Area communities plan public reading of Frederick Douglass’ 4th of July speech

What does the Declaration of Independence mean to a human being who is not free?

On July 5, 1852, at an event in Rochester, N.Y., commemorating the signing of the Declaration of Independence, Frederick Douglass, a former slave and leading abolitionist, answered this question in a fiery speech after being asked to speak in celebration of the Fourth of July.

“Fellow-citizens,” he began, “why am I called upon to speak here today? What have I, or those I represent, to do with your national independence? Do you mean, citizens, to mock me, by asking me to speak today? What, to the American slave, is your Fourth of July?”

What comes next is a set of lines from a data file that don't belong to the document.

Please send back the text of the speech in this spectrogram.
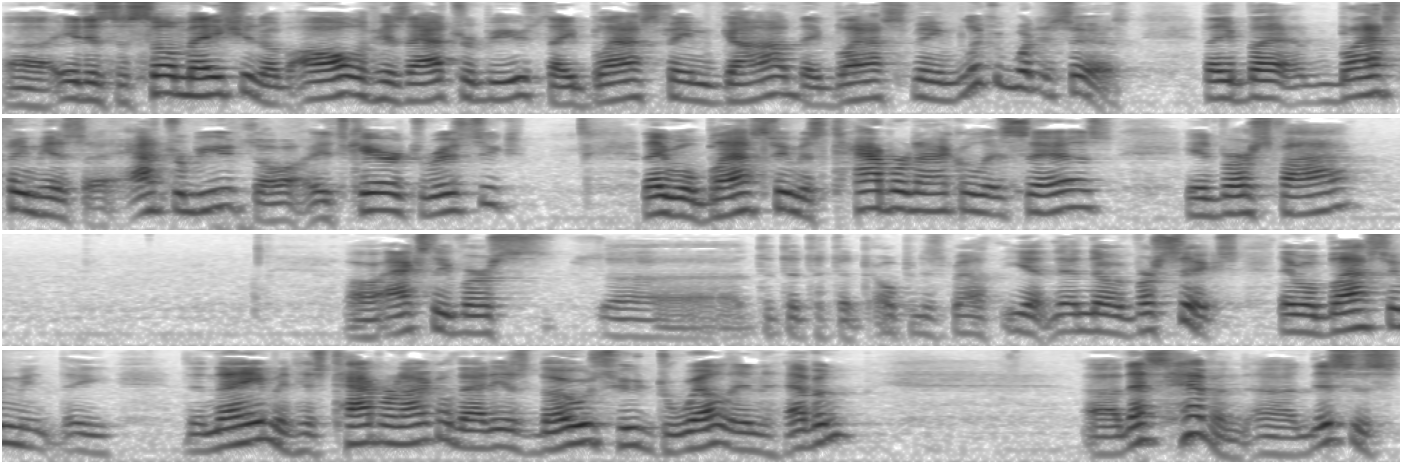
Uh, it is a summation of all of his attributes. They blaspheme God. They blaspheme. Look at what it says. They blaspheme his attributes, uh, his characteristics. They will blaspheme his tabernacle, it says in verse 5. Or actually, verse. Uh, open his mouth. Yeah, no, verse 6. They will blaspheme the, the name and his tabernacle, that is, those who dwell in heaven. Uh, that's heaven. Uh, this is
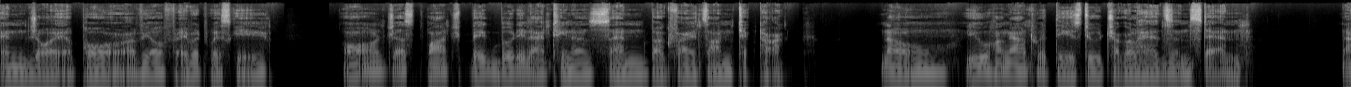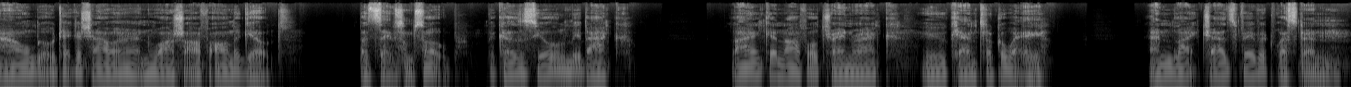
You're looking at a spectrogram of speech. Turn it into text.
enjoy a pour of your favorite whiskey, or just watch big booty Latinas and bug fights on TikTok. No, you hung out with these two chuckleheads instead. Now go take a shower and wash off all the guilt. But save some soap, because you'll be back. Like an awful train wreck, you can't look away. And like Chad's favorite Western,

Douglass's speech, “The Meaning of the Fourth of July to the Negro,” was an indictment of the wrongs done or ignored by those in power, and a reminder that the Declaration of Independence's statement that “all men are created equal” did not extend to every American.

“This Fourth of July is yours, not mine,” he said. “You may rejoice, I must mourn.”

During the celebration of this nation's independence - its freedom from Great Britain and its tyranny - the Vermont Humanities Council and Community Change Inc., is once again leading a statewide effort to stage community readings of Douglass' speech and invite thought and discussion about race and citizenship.

A community reading of the Douglass speech will take place at three Windham County locations:

• June 30, at 11:30 a.m., at the Jamaica Town Hall, 3735 VT Route 30, Jamaica. Community members are invited to witness and/or join in the reading. Copies of the speech will be provided.

For more information, contact Jennifer Razee at 802-464-8557.

• July 4, at 9:30 a.m., at Pliny Park in Brattleboro. The Community Equity Collaborative, Brooks Memorial Library, and members of the public will host a communal reading, prior to the arrival of the “By the People: Brattleboro Goes Fourth” parade.

Members of the community who would like to take part in the public reading are invited to a rehearsal on July 1, at 7 p.m., in the Local History Room of Brooks Memorial Library. For more information, call 802-254-5290, ext. 1201, or visit

• July 5, at 5 p.m., at Pettee Memorial Library, 16 S. Main St., Wilmington. The reading will take place on the front lawn of the library. In case of rain, the event will be moved inside.

For more information, contact Karen Ameden at 802-874-4151.

The text of this speech, as well as accompanying materials, are available online at

Subscribe to the newsletter for weekly updates